Art Reviews — W.S. Di Piero's eye on exhibits Ask a Hipster — Advice you didn't know you needed Best Buys — San Diego shopping Big Screen — Movie commentary Blurt — Music's inside track Booze News — San Diego spirits City Lights — News and politics Classical Music — Immortal beauty Classifieds — Free and easy Cover Stories — Front-page features Excerpts — Literary and spiritual excerpts Famous Former Neighbors — Next-door celebs Feast! — Food & drink reviews Feature Stories — Local news & stories From the Archives — Spotlight on the past Golden Dreams — Talk of the town Here's the Deal — Chad Deal's watering holes Just Announced — The scoop on shows Letters — Our inbox [email protected] — Local movie buffs share favorites Movie Reviews — Our critics' picks and pans Musician Interviews — Up close with local artists Neighborhood News from Stringers — Hyperlocal news News Ticker — News & politics Obermeyer — San Diego politics illustrated Of Note — Concert picks Out & About — What's Happening Overheard in San Diego — Eavesdropping illustrated Poetry — The old and the new Pour Over — Grab a cup Reader Travel — Travel section built by travelers Reading — The hunt for intellectuals Roam-O-Rama — SoCal's best hiking/biking trails San Diego Beer News — Inside San Diego suds SD on the QT — Almost factual news Set 'em Up Joe — Bartenders' drink recipes Sheep and Goats — Places of worship Special Issues — The best of Sports — Athletics without gush Street Style — San Diego streets have style Suit Up — Fashion tips for dudes Theater Reviews — Local productions Theater antireviews — Narrow your search Tin Fork — Silver spoon alternative Under the Radar — Matt Potter's undercover work Unforgettable — Long-ago San Diego Unreal Estate — San Diego's priciest pads Waterfront — All things ocean Your Week — Daily event picks
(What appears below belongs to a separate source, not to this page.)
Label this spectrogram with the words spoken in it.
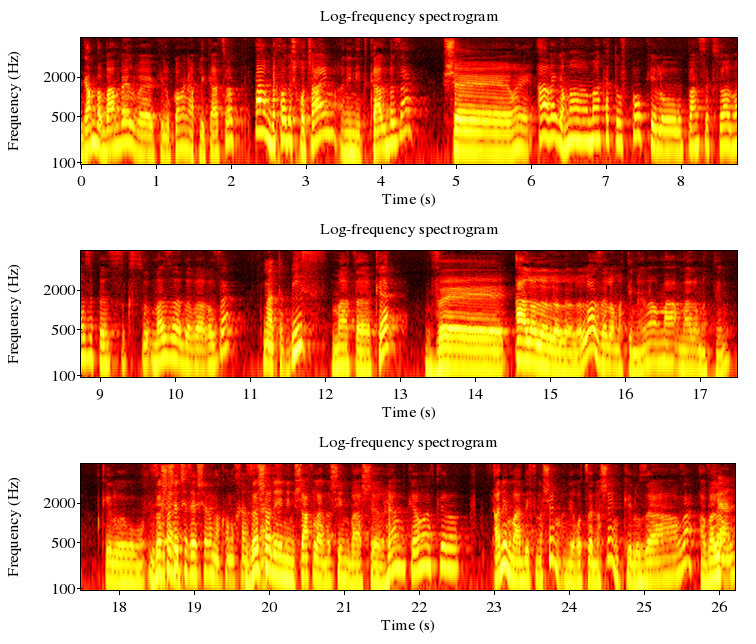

4S Ranch Allied Gardens Alpine Baja Balboa Park Bankers Hill Barrio Logan Bay Ho Bay Park Black Mountain Ranch Blossom Valley Bonita Bonsall Borrego Springs Boulevard Campo Cardiff-by-the-Sea Carlsbad Carmel Mountain Carmel Valley Chollas View Chula Vista City College City Heights Clairemont College Area Coronado CSU San Marcos Cuyamaca College Del Cerro Del Mar Descanso Downtown San Diego Eastlake East Village El Cajon Emerald Hills Encanto Encinitas Escondido Fallbrook Fletcher Hills Golden Hill Grant Hill Grantville Grossmont College Guatay Harbor Island Hillcrest Imperial Beach Imperial Valley Jacumba Jamacha-Lomita Jamul Julian Kearny Mesa Kensington La Jolla Lakeside La Mesa Lemon Grove Leucadia Liberty Station Lincoln Acres Lincoln Park Linda Vista Little Italy Logan Heights Mesa College Midway District MiraCosta College Miramar Miramar College Mira Mesa Mission Beach Mission Hills Mission Valley Mountain View Mount Hope Mount Laguna National City Nestor Normal Heights North Park Oak Park Ocean Beach Oceanside Old Town Otay Mesa Pacific Beach Pala Palomar College Palomar Mountain Paradise Hills Pauma Valley Pine Valley Point Loma Point Loma Nazarene Potrero Poway Rainbow Ramona Rancho Bernardo Rancho Penasquitos Rancho San Diego Rancho Santa Fe Rolando San Carlos San Marcos San Onofre Santa Ysabel Santee San Ysidro Scripps Ranch SDSU Serra Mesa Shelltown Shelter Island Sherman Heights Skyline Solana Beach Sorrento Valley Southcrest South Park Southwestern College Spring Valley Stockton Talmadge Temecula Tierrasanta Tijuana UCSD University City University Heights USD Valencia Park Valley Center Vista Warner Springs
Close